• [Problem] The output should match, line for line, the records from the line containing "Please put the" through the line containing "What's the transcript", with every picture left out.

• [Source data]
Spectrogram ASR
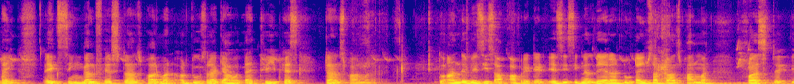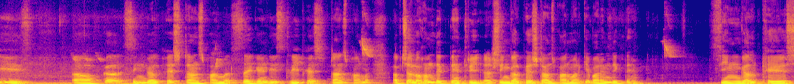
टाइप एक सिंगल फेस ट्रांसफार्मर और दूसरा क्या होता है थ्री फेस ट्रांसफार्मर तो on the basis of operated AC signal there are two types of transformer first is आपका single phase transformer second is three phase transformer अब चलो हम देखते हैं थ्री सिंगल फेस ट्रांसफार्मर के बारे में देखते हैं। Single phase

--

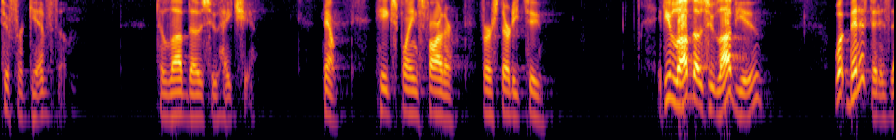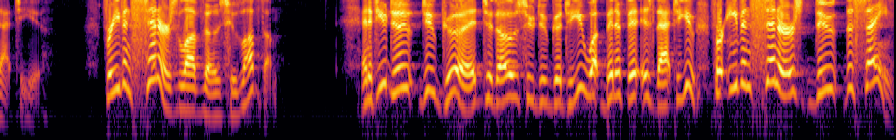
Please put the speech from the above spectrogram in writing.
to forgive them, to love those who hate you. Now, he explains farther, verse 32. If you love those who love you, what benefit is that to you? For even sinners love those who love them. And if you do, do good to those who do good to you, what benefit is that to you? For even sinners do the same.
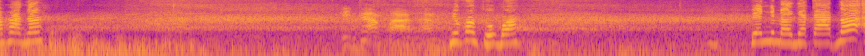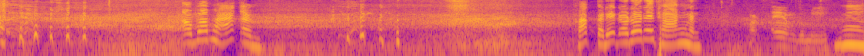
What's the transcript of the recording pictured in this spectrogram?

• [Written solution]
Please put the speech from the above spectrogram in writing.
to forgive them, to love those who hate you. Now, he explains farther, verse 32. If you love those who love you, what benefit is that to you? For even sinners love those who love them. And if you do, do good to those who do good to you, what benefit is that to you? For even sinners do the same.
What's the transcript of the recording pictured in this spectrogram?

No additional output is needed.